Nietzsche's writing is not some game of 'freeplay' and terms like 'intertextuality' are useless in discussing its influence. This study takes Nietzsche, then Kafka's
Trial, Thomas Mann's
Death in Venice, Heinrich Mann's
Man of Straw, Rilke's
Malte Laurids Brigge and Musil's
Törless.
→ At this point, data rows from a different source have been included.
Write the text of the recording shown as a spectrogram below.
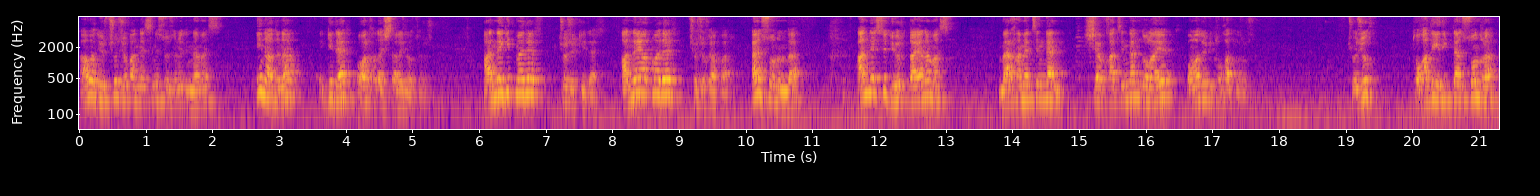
Ama diyor çocuk annesinin sözünü dinlemez. İnadına gider o arkadaşlarıyla oturur. Anne gitme der, çocuk gider. Anne yapma der, çocuk yapar. En sonunda annesi diyor dayanamaz. Merhametinden, şefkatinden dolayı ona diyor bir tokat vurur. Çocuk tokadı yedikten sonra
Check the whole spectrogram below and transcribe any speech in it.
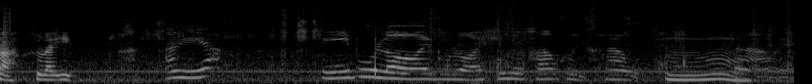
อะสุอะไรอีก อันนี้อะอันนี้บัวลอยบัวลอยที่มันเข้าคือเข้าอืม เปล่าเลย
It argues that Nietzsche mediates and modernises the dilemmas of Romanticism and that a properly differentiated account of his literary reception can illuminate the dynamics of German culture on the eve of the Great War.